Ursula lost her husband in active duty, now cybercriminals are using his photo.
About 13 years ago, Ursula Palmer, CSN’s Executive Director of Military and Veteran Programs, had just lost her husband, SFC Collin J. Bowen, after he was severely injured while in active duty in Afghanistan. To keep friends and family updated on his health before his passing, she had created a website. After his passing, in order to honor his memory, she kept this website live on the internet as a memorial.
A year after the website had been published, Palmer was contacted by multiple women stating that they had been in contact romantically with someone using the photo of her late husband. Not only had they been in contact with the scammer, but some of them had sent gifts and money.
“The women were heartbroken,” Palmer said. “They were already invested in a relationship, and two of them had already sent money.

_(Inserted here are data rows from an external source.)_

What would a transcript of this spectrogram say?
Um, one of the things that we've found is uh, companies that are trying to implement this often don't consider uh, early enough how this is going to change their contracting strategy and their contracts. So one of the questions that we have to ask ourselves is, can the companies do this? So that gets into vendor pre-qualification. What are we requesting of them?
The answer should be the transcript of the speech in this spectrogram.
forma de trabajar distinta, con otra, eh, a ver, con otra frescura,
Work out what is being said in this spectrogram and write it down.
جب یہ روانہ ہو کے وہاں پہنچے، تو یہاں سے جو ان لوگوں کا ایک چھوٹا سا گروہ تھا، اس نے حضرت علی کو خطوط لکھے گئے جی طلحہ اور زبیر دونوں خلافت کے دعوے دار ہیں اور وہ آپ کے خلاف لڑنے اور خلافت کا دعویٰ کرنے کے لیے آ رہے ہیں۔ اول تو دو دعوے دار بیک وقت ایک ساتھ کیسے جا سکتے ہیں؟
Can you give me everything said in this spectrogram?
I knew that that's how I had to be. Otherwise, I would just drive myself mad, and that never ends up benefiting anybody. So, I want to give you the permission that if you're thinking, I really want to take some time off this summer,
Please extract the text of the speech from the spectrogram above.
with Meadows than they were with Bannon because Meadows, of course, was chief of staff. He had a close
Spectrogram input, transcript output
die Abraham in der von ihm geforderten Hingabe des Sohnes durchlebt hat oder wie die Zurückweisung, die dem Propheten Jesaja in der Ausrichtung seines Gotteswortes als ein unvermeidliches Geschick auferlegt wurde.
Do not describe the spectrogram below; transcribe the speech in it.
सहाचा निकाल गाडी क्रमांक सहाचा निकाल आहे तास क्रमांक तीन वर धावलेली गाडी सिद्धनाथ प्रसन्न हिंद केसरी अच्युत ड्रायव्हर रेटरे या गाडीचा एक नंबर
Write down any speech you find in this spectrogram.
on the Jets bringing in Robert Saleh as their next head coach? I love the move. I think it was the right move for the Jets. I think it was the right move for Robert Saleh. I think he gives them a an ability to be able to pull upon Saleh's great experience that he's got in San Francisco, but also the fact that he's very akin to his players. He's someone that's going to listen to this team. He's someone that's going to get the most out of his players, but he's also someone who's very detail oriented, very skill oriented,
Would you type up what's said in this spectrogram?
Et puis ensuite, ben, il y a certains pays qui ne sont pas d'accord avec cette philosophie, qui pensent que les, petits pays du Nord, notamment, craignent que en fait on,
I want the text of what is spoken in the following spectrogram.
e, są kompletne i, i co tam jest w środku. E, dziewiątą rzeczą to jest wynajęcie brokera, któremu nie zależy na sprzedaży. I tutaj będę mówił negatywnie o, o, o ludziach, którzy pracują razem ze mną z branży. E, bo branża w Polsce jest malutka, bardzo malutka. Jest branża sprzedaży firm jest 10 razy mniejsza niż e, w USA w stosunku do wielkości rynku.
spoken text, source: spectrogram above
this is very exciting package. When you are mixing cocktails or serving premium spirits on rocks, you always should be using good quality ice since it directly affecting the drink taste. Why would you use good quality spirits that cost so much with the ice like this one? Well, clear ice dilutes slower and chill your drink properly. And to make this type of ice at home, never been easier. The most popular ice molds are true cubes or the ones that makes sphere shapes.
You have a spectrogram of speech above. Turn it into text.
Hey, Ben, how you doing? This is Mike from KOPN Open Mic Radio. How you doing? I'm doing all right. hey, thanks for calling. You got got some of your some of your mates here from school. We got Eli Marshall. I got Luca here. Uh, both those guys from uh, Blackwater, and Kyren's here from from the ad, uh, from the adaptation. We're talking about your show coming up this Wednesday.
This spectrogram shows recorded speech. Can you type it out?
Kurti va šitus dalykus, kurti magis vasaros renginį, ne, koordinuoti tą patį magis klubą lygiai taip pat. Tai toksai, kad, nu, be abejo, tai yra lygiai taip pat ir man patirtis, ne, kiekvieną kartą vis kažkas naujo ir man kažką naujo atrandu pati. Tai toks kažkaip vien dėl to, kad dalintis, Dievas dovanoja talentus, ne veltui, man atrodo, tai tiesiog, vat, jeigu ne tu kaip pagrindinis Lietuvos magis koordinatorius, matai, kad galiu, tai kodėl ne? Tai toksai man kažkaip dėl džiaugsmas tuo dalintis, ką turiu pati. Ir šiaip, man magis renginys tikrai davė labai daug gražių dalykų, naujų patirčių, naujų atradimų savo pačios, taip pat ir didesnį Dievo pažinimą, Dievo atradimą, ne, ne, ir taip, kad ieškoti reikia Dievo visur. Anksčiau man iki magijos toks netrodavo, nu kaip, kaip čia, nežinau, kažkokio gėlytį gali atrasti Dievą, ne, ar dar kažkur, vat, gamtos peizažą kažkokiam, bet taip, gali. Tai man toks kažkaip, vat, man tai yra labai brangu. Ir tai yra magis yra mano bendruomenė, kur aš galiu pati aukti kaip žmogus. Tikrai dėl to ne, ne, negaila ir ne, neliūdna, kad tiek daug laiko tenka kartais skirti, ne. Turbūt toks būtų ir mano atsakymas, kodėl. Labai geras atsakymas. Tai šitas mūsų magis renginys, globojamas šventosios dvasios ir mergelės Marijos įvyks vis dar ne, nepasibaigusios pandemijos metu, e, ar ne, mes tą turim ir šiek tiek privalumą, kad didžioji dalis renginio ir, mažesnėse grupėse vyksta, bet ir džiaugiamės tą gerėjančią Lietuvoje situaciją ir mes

It affected them not only emotionally but also financially.”
After doing a search, Palmer found that the photo of her late husband was frequently being used on Match.com. The only action Match.com could take was to remove the profiles. But even after contacting multiple institutions about the crime, she was informed that there was nothing else to be done.
“The way my husband got injured and died was so traumatic and horrible, and then you have these scammers stealing his picture and making a profit out of that,” Palmer said. “It is heartbreaking and it makes you feel powerless because you cannot do anything to stop that from happening again.”
It is so important to make sure those who are affected by any scam have a place to go for help. At least seven countries have a single, nationwide help center to support individuals and small businesses affected by cybercrime. CSN is advocating for a National Cyber Resiliency Center in the United States where those affected by scams and fraud can call and talk to a real person to report cyber incidents, get help with recovery and decrease revictimization. A center would allow the collection of anonymous trend information to potentially issue alerts and help inform our nation’s security posture.
“His picture is everywhere, and it is impossible to do anything to stop people from using it. I have no control over it,” Palmer said. “The only thing I could have done was to never create a website, never use his photo or never share his story – but it is important to keep his legacy alive and the only way to do that, especially during this time and age, is to share it online. There are so many people who have good intentions and really want to know his story, especially those who have had loved ones who also died while serving.”